* **REQUIRED WORK**
Each line from the one with "The speech that" through the final line of the entries below must be printed exactly, and the pictures must not be.

(Recorded data)
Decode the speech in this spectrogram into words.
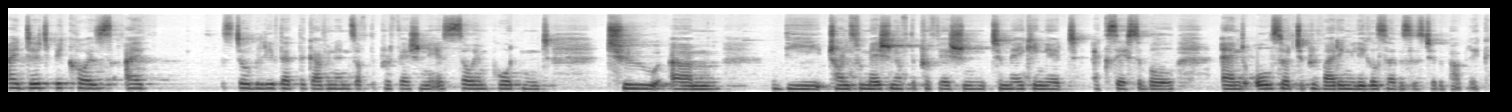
I did because I still believe that the governance of the profession is so important to um, the transformation of the profession, to making it accessible, and also to providing legal services to the public.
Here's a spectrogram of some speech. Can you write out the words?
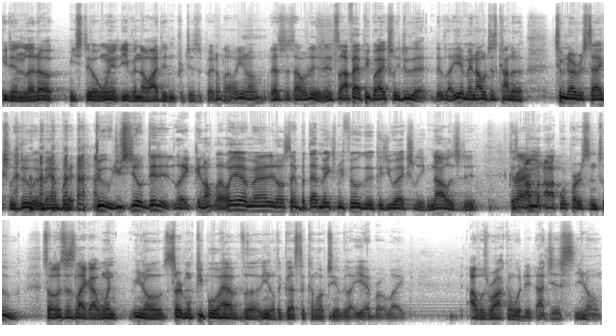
he didn't let up. He still went, even though I didn't participate. I'm like, oh, you know, that's just how it is. And so I've had people actually do that. They were like, yeah, man, I was just kind of too nervous to actually do it, man. But dude, you still did it. Like, and I'm like, oh yeah, man. You know what I'm saying? But that makes me feel good because you actually acknowledged it. Because Right. I'm an awkward person too. So it's just like I, when you know certain when people have the you know the guts to come up to you and be like, yeah, bro, like I was rocking with it. I just you know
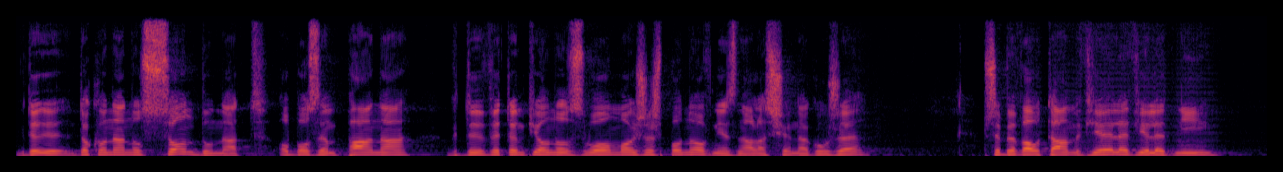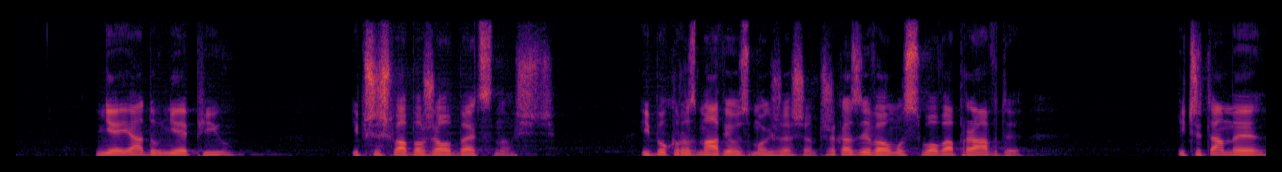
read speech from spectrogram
gdy dokonano sądu nad obozem Pana, gdy wytępiono zło, Mojżesz ponownie znalazł się na górze. Przebywał tam wiele, wiele dni. Nie jadł, nie pił i przyszła Boża obecność. I Bóg rozmawiał z Mojżeszem, przekazywał mu słowa prawdy. I czytamy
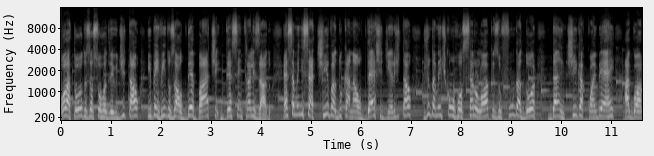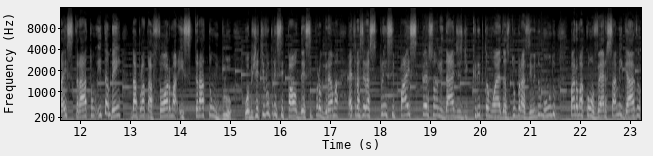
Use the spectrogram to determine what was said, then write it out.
Olá a todos, eu sou Rodrigo Digital e bem-vindos ao Debate Descentralizado. Essa é uma iniciativa do canal Dash Dinheiro Digital, juntamente com o Rossello Lopes, o fundador da antiga CoinBR, agora Stratum, e também da plataforma Stratum Blue. O objetivo principal desse programa é trazer as principais personalidades de criptomoedas do Brasil e do mundo para uma conversa amigável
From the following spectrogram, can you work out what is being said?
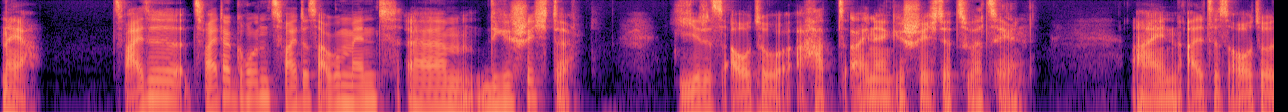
Naja, zweite, zweiter Grund, zweites Argument, ähm, die Geschichte. Jedes Auto hat eine Geschichte zu erzählen ein altes Auto,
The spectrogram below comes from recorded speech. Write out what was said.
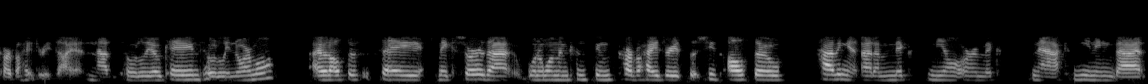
carbohydrate diet, and that's totally okay and totally normal. I would also say make sure that when a woman consumes carbohydrates that she's also having it at a mixed meal or a mixed snack, meaning that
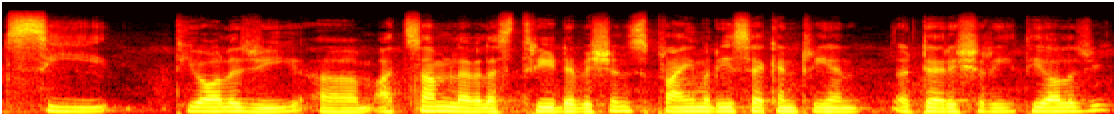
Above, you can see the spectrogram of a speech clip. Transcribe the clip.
see theology um, at some level as three divisions primary, secondary, and uh, tertiary theology.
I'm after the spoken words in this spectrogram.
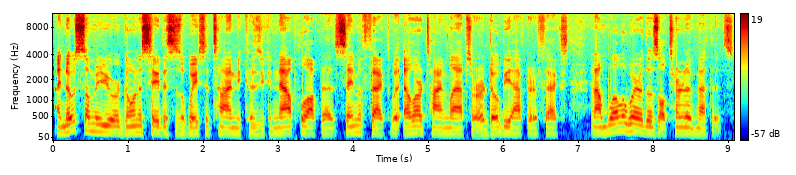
I know some of you are going to say this is a waste of time because you can now pull off that same effect with LR Time Lapse or Adobe After Effects, and I'm well aware of those alternative methods.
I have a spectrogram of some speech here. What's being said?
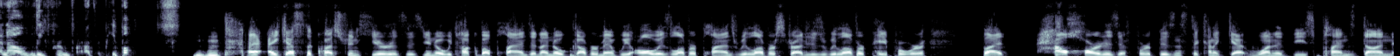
And I'll leave room for other people. Mm-hmm. I, I, guess the question here is, is you know, we talk about plans, and I know government. We always love our plans, we love our strategies, we love our paperwork, but how hard is it for a business to kind of get one of these plans done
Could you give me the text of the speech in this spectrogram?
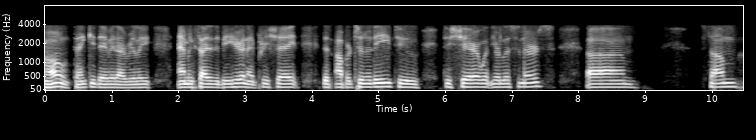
Oh, thank you, David. I really am excited to be here, and I appreciate this opportunity to to share with your listeners um, some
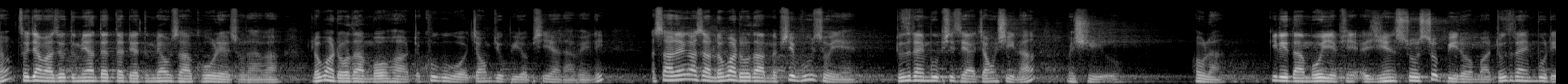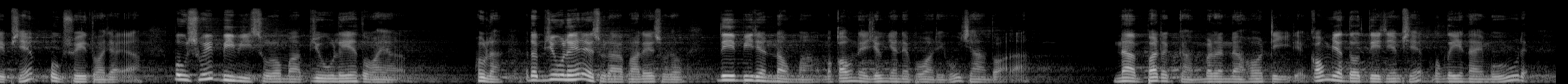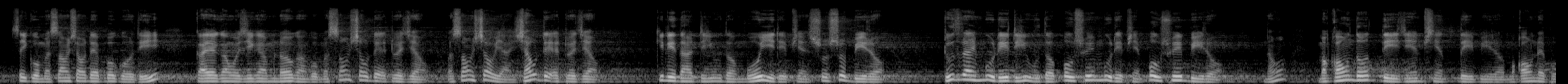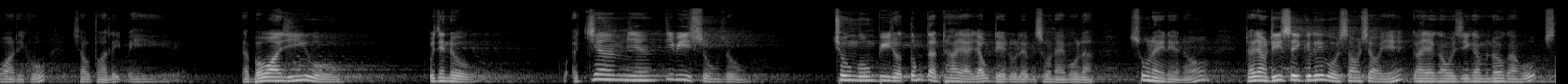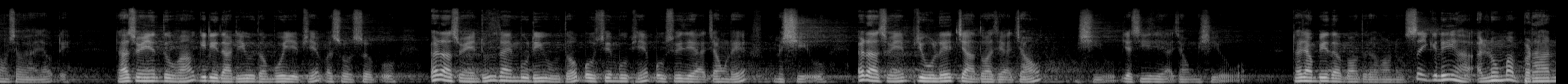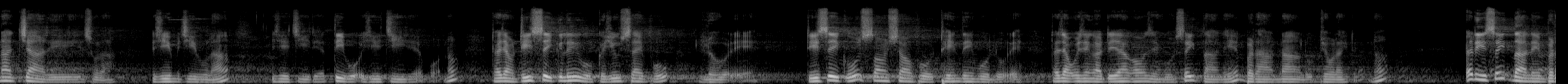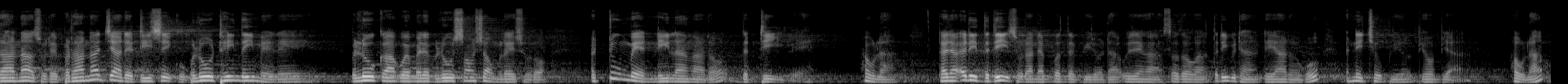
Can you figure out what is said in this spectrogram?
နော်ဆိုကြပါစို့သူများတက်တက်တယ်သူများဥစားခိုးတယ်ဆိုတာကလောဘဒေါသမောဟတစ်ခုခုကိုအကြောင်းပြုပြီးတော့ဖြစ်ရတာပဲလေအစာတွေကစလောဘဒေါသမဖြစ်ဘူးဆိုရင်ဒုစရိုက်မှုဖြစ်เสียအကြောင်းရှိလားမရှိဘူး ဟုတ်လားကိလေသာမိုးရင်ဖြင့်အရင်ဆွဆွတ်ပြီးတော့မှဒုသရိုက်မှုတွေဖြင့်ပုတ်ဆွေးသွားကြရပုတ်ဆွေးပြီးပြီဆိုတော့မှပြိုလဲသွားရတာဟုတ်လားအဲ့တော့ပြိုလဲတယ်ဆိုတာဘာလဲဆိုတော့သေပြီးတဲ့နောက်မှာမကောင်းတဲ့ယုံညံ့တဲ့ဘဝတွေကိုရမ်းသွားတာနဗတ္တကံမရဏဟောတိတဲ့ကောင်းမြတ်သောသေခြင်းဖြင့်မသေးနိုင်ဘူးတဲ့စိတ်ကိုမဆောင်ရှောက်တဲ့ပုဂ္ဂိုလ်သည်ကာယကံဝစီကံမနောကံကိုမဆောင်ရှောက်တဲ့အတွက်ကြောင့်မဆောင်ရှောက်ရာရောက်တဲ့အတွက်ကြောင့်ကိလေသာတည်ဟူသောမိုးရီတွေဖြင့်ဆွဆွတ်ပြီးတော့ ဒုသရိုက်မှုတွေဒီဟူသောပုတ်ဆွေးမှုတွေဖြင့်ပုတ်ဆွေးပြီးတော့နော်မကောင်းသောတည်ခြင်းဖြင့်တည်ပြီးတော့မကောင်းတဲ့ဘဝတွေကိုရောက်သွားလိမ့်မယ်တဲ့ဒါဘဝကြီးကိုဦးဇင်းတို့အကြံမြင်ပြည့်ပြည့်စုံစုံခြုံငုံပြီးတော့သုံးသက်ထားရရောက်တယ်လို့လည်းမဆိုနိုင်ဘူးလားဆိုနိုင်တယ်နော်ဒါကြောင့်ဒီစိတ်ကလေးကိုစောင့်ရှောက်ရင်ကာယကံဝစီကံမနောကံကိုစောင့်ရှောက်ရရောက်တယ်ဒါဆိုရင်သူဟာကိလေသာဒီဟုသောမိုးရည်ဖြင့်မဆိုးဆွတ်ဘူး အဲ့ဒါဆိုရင်ဒုစရိုက်မှုတည်းဟူသောပုတ်ဆွေးမှုဖြင့်ပုတ်ဆွေးစရာအကြောင်းလည်းမရှိဘူးအဲ့ဒါဆိုရင်ပြိုလဲကျသွားစရာအကြောင်းမရှိဘူးပျက်စီးစရာအကြောင်းမရှိဘူးပေါ့ဒါကြောင့်ပိဿပေါင်းတော်ကောင်းတို့စိတ်ကလေးဟာအလွန်မှဗရာဏကြတယ်ဆိုတာအရေးမကြီးဘူးလားအရေးကြီးတယ်သိဖို့အရေးကြီးတယ်ပေါ့နော်ဒါကြောင့်ဒီစိတ်ကလေးကိုဂယုဆိုင်ဖို့လိုတယ်ဒီစိတ်ကိုစောင့်ရှောက်ဖို့ထိန်းသိမ်းဖို့လိုတယ်ဒါကြောင့်ဦးဇင်ကတရားကောင်းစဉ်ကိုစိတ်တန်နဲ့ဗရာဏလို့ပြောလိုက်တယ်နော် အဲ့ဒီစိတ်တန်လင်ဗရာဏဆိုတဲ့ဗရာဏကြတဲ့ဒီစိတ်ကိုဘလို့ထိမ့်သိမ့်မယ်လဲဘလို့ကာကွယ်မယ်လဲဘလို့စောင့်ရှောက်မလဲဆိုတော့အတုမဲ့နီလန်းကတော့တတိပဲဟုတ်လားဒါကြောင့်အဲ့ဒီတတိဆိုတာ ਨੇ ပတ်သက်ပြီးတော့ဒါဦးဇင်ကစောစောကတတိပဋ္ဌာန်တရားတော်ကိုအနှစ်ချုပ်ပြီးတော့ပြောပြဟုတ်လား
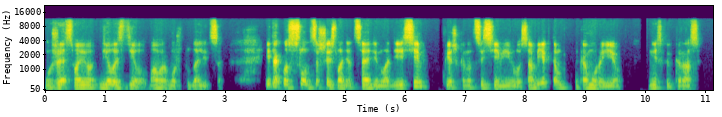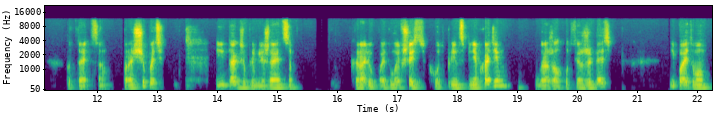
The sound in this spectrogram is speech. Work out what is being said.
уже свое дело сделал. Мавр может удалиться. Итак, после слон c6, ладья c1, ладья e7, пешка на c7 явилась объектом. Накамура ее несколько раз пытается прощупать и также приближается к королю. Поэтому f6 ход в принципе необходим. Угрожал ход ферзь g5. И поэтому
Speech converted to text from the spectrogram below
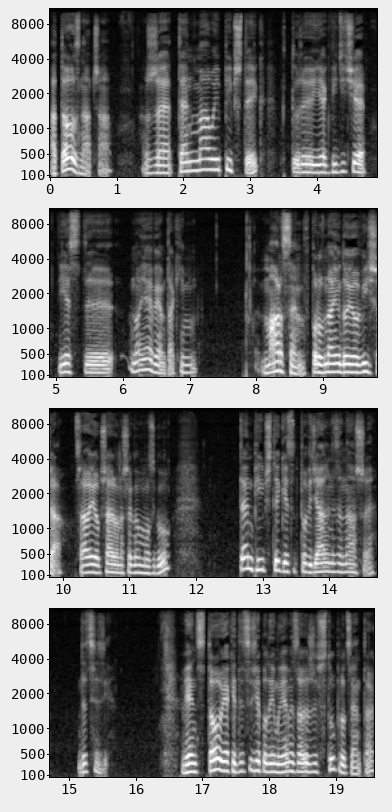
A to oznacza, że ten mały pipsztyk, który jak widzicie jest, y, no nie wiem, takim Marsem w porównaniu do Jowisza, całej obszaru naszego mózgu, ten pipsztyk jest odpowiedzialny za nasze decyzje. Więc to, jakie decyzje podejmujemy, zależy w 100%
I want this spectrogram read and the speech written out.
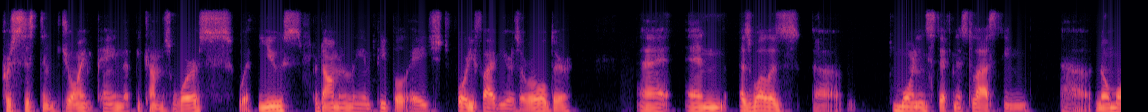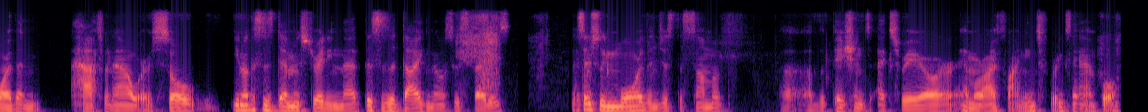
persistent joint pain that becomes worse with use, predominantly in people aged 45 years or older, uh, and as well as uh, morning stiffness lasting uh, no more than half an hour. So, you know, this is demonstrating that this is a diagnosis that is essentially more than just the sum of uh, of the patient's X-ray or MRI findings, for example.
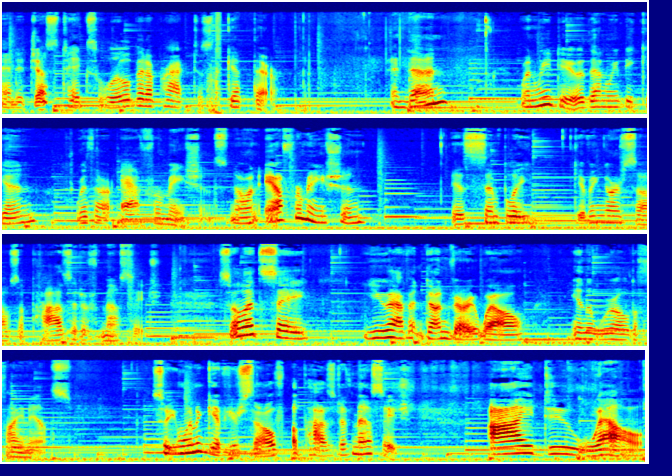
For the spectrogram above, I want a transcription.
And it just takes a little bit of practice to get there. And then, when we do, then we begin with our affirmations. Now, an affirmation is simply giving ourselves a positive message. So, let's say you haven't done very well in the world of finance. So you want to give yourself a positive message. I do well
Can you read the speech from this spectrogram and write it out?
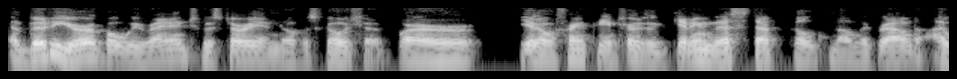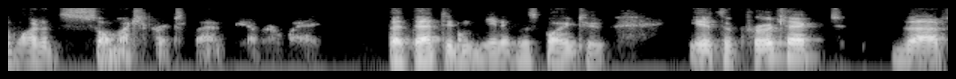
about a year ago, we ran into a story in Nova Scotia where, you know, frankly, in terms of getting this stuff built and on the ground, I wanted so much for it to land the other way. But that didn't mean it was going to. It's a project that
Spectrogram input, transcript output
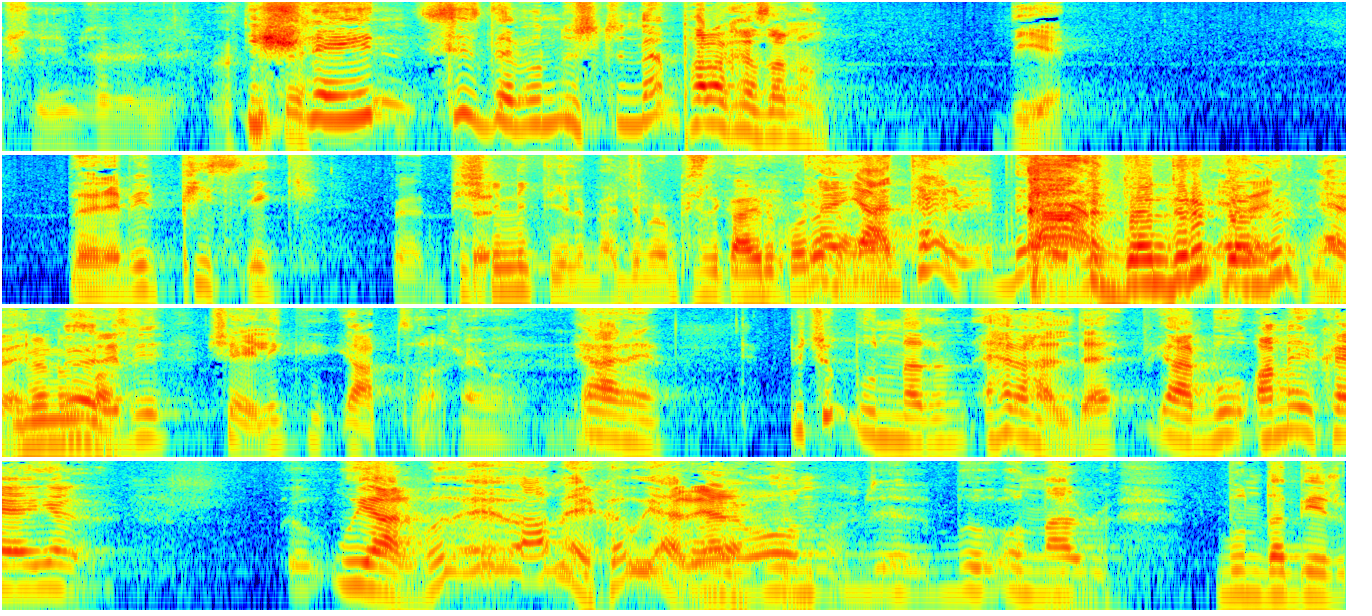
İşleyin bize verin diyor. İşleyin siz de bunun üstünden para kazanın diye. Böyle bir pislik. Böyle Pişkinlik diyelim bence bu. Pislik ayrı konu da. Yani, yani ter, böyle bir- döndürüp Evet, döndürüp ya, evet, inanılmaz. Böyle bir şeylik yaptılar. Eyvallah. Yani bütün bunların herhalde yani bu Amerika'ya ya- uyar mı? E, Amerika uyar. Yani on, bu onlar bunda bir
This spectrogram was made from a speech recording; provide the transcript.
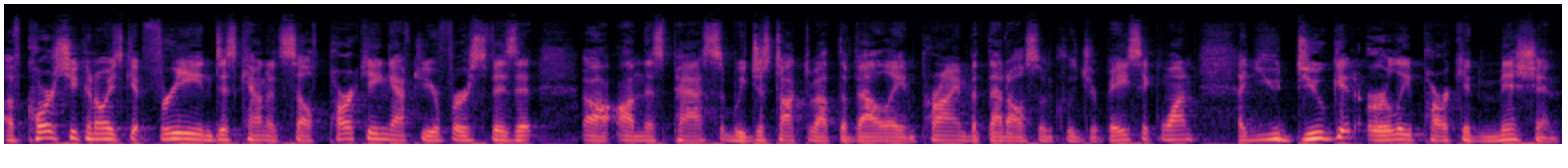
Of course, you can always get free and discounted self parking after your first visit uh, on this pass. We just talked about the valet and prime, but that also includes your basic one. Uh, you do get early park admission.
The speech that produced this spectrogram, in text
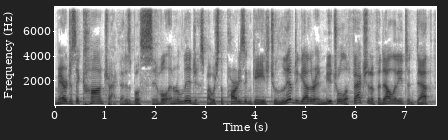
Marriage is a contract that is both civil and religious, by which the parties engage to live together in mutual affection and fidelity to death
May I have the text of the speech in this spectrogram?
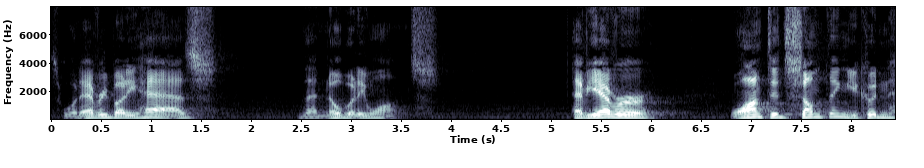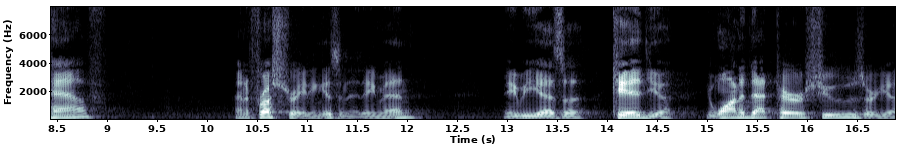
is What Everybody Has That Nobody Wants. Have you ever wanted something you couldn't have? Kind of frustrating, isn't it? Amen. Maybe as a kid, you, you wanted that pair of shoes or you,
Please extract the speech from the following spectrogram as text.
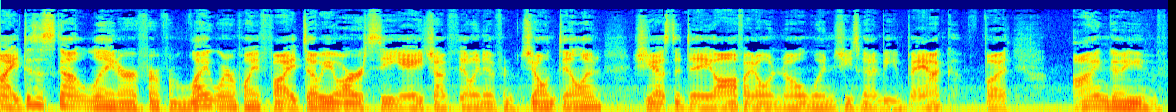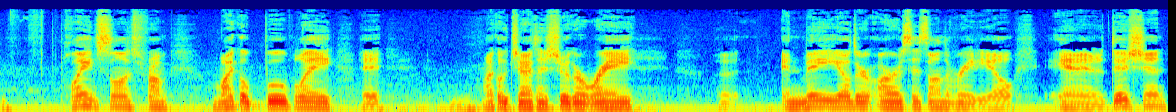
Hi, this is Scott Lehner from, from Lite 100.5 WRCH. I'm filling in for Joan Dillon. She has the day off. I don't know when she's going to be back, but I'm going to be playing songs from Michael Bublé, uh, Michael Jackson, Sugar Ray, uh, and many other artists on the radio. In addition,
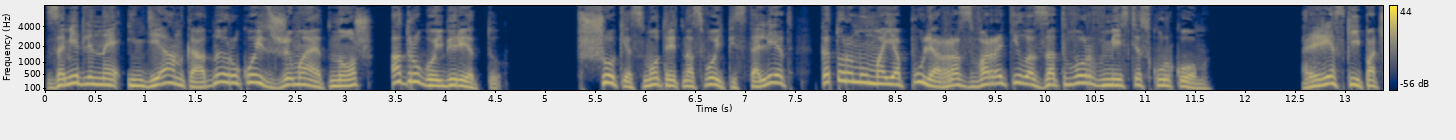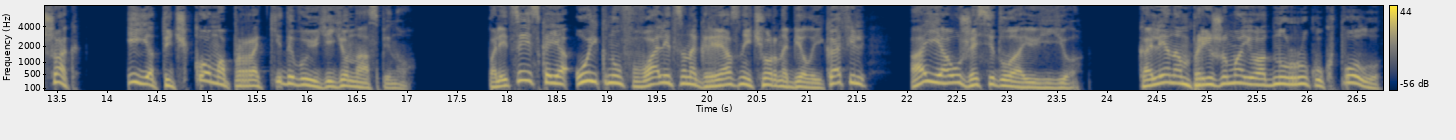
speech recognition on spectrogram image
Замедленная индианка одной рукой сжимает нож, а другой беретту в шоке смотрит на свой пистолет, которому моя пуля разворотила затвор вместе с курком. Резкий подшаг, и я тычком опрокидываю ее на спину. Полицейская, ойкнув, валится на грязный черно-белый кафель, а я уже седлаю ее. Коленом прижимаю одну руку к полу,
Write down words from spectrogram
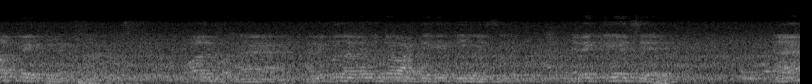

* **OUTPUT**
The speech that produced this spectrogram, in text
Marriage is a contract that is both civil and religious, by which the parties engage to live together in mutual affection and fidelity to death
May I have the text of the speech in this spectrogram?
is What Everybody Has That Nobody Wants. Have you ever wanted something you couldn't have? Kind of frustrating, isn't it? Amen. Maybe as a kid, you, you wanted that pair of shoes or you,
Please extract the speech from the following spectrogram as text.
Hi, this is Scott Lehner from, from Lite 100.5 WRCH. I'm filling in for Joan Dillon. She has the day off. I don't know when she's going to be back, but I'm going to be playing songs from Michael Bublé, uh, Michael Jackson, Sugar Ray, uh, and many other artists on the radio. In addition,
speech recognition on spectrogram image
Замедленная индианка одной рукой сжимает нож, а другой беретту в шоке смотрит на свой пистолет, которому моя пуля разворотила затвор вместе с курком. Резкий подшаг, и я тычком опрокидываю ее на спину. Полицейская, ойкнув, валится на грязный черно-белый кафель, а я уже седлаю ее. Коленом прижимаю одну руку к полу,
Write down words from spectrogram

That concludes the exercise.